The logo of the Latvian Presidency is based on the classic image of the grinding stone, once a significant innovation and trigger of change in households across Europe. The Latvian Presidency website explains that to this day the grinding stone brings about bread, that symbol of nourishment and prosperity. However, from a purely visual perspective the Presidency logo could easily be mistaken for a grindstone, the purpose of which is not to enable the grinding of seeds for flower but the sharpening of weapons for combat.
As Latvia has taken up the Presidency of the EU Council at a time when the Union is once more facing a particular set of challenges the latter interpretation gives rise to one central question: What can the Latvian Presidency do to help EU Member States to sharpen the EU’s tools in the fight against corruption? Read our position paper and find out!
2014 was a tumultuous year that witnessed European elections and a corresponding period of reduced legislative activity, compounded with the Ukraine crisis and increasing migratory pressure at the EU’s southern borders. 2015 promises to be no less challenging: the crisis in Ukraine is leading to a re-evaluation of the Eastern Partnership approaches of the EU, while the terrorist attacks in Paris and following arrests in France, Belgium and Germany have shifted public attention to Justice and Home affairs of the member states, the fight against terror as well as the EU’s internal and border security.
Against the backdrop of this scenario there is a clear risk that anti-corruption and transparency will slide down the list of priorities as harder topics such as the fight against extremism take centre stage and capture the attention of the media and politicians alike. Latvia’s Presidency therefore comes at an important crossroads as it has to carefully balance these competing priorities when chairing the Council of the EU in the first half of 2015.Latvia’s first Presidency is a great opportunity to ensure that transparency and anti-corruption remain firmly anchored in the political agenda at EU level for years to come. To this end, Transparency International has identified five key anti-corruption issues that will be on the Council agenda in the next six months and should be priorites for the Latvian Presidency and the other member states in the Council:
- establishment of the European Public Prosecutor’s Office

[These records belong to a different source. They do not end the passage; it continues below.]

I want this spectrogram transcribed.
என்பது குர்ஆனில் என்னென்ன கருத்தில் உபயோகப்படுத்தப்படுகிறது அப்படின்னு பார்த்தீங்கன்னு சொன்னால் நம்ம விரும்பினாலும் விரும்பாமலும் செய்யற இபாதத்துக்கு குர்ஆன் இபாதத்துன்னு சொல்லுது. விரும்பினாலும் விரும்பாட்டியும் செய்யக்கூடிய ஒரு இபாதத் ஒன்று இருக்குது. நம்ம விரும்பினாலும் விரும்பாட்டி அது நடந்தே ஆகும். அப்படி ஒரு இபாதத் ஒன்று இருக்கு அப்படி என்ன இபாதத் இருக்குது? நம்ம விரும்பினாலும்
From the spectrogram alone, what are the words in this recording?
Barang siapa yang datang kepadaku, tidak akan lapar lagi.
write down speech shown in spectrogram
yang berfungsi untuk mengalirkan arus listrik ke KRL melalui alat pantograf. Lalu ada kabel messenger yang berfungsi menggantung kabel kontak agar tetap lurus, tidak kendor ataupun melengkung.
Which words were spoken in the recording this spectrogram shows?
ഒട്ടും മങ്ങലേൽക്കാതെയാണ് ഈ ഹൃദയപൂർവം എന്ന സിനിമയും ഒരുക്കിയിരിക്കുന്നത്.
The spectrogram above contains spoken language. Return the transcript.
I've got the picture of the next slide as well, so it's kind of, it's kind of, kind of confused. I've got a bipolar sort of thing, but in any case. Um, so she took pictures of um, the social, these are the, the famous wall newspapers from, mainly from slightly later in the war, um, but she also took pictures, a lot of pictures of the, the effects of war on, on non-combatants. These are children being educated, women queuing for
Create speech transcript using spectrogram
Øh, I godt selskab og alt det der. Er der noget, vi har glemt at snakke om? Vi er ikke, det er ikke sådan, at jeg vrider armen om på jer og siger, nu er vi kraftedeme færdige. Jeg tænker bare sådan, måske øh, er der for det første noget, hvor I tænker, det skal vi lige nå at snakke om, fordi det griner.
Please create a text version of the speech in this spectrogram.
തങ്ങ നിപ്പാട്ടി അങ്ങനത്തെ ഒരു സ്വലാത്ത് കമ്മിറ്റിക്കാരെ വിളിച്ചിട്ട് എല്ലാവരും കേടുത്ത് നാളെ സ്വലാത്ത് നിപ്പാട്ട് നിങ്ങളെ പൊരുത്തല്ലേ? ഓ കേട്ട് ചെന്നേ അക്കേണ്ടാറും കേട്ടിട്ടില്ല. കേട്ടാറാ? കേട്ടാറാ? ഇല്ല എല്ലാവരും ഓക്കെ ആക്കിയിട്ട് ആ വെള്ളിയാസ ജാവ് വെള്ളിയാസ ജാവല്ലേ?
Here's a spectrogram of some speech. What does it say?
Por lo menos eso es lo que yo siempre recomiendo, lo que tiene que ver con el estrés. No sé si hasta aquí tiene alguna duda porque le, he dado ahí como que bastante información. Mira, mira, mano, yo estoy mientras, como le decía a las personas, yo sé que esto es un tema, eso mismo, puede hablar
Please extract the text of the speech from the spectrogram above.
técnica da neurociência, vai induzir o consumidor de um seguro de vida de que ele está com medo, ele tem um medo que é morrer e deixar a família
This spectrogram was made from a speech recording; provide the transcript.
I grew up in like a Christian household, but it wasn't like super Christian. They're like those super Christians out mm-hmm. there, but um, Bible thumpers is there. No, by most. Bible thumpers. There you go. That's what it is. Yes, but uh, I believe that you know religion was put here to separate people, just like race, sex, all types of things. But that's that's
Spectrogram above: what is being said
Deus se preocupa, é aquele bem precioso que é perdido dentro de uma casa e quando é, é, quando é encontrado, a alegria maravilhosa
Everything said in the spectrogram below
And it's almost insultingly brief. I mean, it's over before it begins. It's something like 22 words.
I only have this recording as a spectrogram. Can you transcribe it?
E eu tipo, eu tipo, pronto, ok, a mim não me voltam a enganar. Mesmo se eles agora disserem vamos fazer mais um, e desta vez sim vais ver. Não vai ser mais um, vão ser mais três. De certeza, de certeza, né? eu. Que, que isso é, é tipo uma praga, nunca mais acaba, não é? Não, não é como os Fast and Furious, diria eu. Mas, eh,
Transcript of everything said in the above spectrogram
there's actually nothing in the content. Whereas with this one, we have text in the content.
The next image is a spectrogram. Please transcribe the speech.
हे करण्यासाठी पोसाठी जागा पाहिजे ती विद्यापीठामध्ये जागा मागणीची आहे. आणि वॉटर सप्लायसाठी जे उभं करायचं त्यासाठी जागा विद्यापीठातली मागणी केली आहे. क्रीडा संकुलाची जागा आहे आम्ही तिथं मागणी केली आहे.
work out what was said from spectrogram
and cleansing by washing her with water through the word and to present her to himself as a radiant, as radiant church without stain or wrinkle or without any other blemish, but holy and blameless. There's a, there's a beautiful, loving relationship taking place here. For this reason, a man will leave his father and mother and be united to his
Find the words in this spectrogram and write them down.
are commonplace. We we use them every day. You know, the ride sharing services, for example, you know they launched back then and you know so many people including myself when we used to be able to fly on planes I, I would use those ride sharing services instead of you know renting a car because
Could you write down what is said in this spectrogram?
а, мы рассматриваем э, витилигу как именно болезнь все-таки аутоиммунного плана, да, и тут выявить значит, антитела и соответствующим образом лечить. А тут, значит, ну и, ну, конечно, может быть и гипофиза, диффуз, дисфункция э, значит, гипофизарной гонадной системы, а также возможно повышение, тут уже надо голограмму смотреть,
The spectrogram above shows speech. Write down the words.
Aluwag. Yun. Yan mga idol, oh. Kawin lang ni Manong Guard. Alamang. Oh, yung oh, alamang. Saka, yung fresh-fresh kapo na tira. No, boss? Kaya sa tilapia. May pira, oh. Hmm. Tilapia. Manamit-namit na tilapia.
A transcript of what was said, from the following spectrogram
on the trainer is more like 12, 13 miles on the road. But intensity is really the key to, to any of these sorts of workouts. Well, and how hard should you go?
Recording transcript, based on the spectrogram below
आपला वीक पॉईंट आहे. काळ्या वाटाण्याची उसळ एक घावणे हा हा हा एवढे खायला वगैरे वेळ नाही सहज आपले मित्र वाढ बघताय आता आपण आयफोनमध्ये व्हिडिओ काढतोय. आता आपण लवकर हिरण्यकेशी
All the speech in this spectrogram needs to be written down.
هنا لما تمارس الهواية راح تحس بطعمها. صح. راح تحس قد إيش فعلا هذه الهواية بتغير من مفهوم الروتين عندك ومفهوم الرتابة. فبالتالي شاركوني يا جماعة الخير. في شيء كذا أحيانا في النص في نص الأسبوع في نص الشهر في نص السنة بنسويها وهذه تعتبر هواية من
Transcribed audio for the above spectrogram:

- directive on the fight against fraud to the Union’s financial interests by means of criminal law
- anti-corruption provisions in the Transatlantic Trade and Investment Partnership
- tax transparency
- agreement for a mandatory lobby register
Together with our colleagues at Transparency International Latvia – Delna the TI EU Office will be closely watching progress at the Council for the next months to ascertain whether and how the Latvian Presidency advances the anti-corruption agenda at EU level. We will publish our findings in a scorecard for the Latvian Presidency of the Council of the EU in September 2015. The scorecard will be an independent and comprehensive evaluation of the whole Presidency process, encompassing the Presidency preparations and the management of the Presidency itself. Most importantly, the Scorecard will assess whether and how the Latvian Presidency advances transparency and integrity at EU level based on the key issues outlined in our position paper. Watch this space to stay in the loop!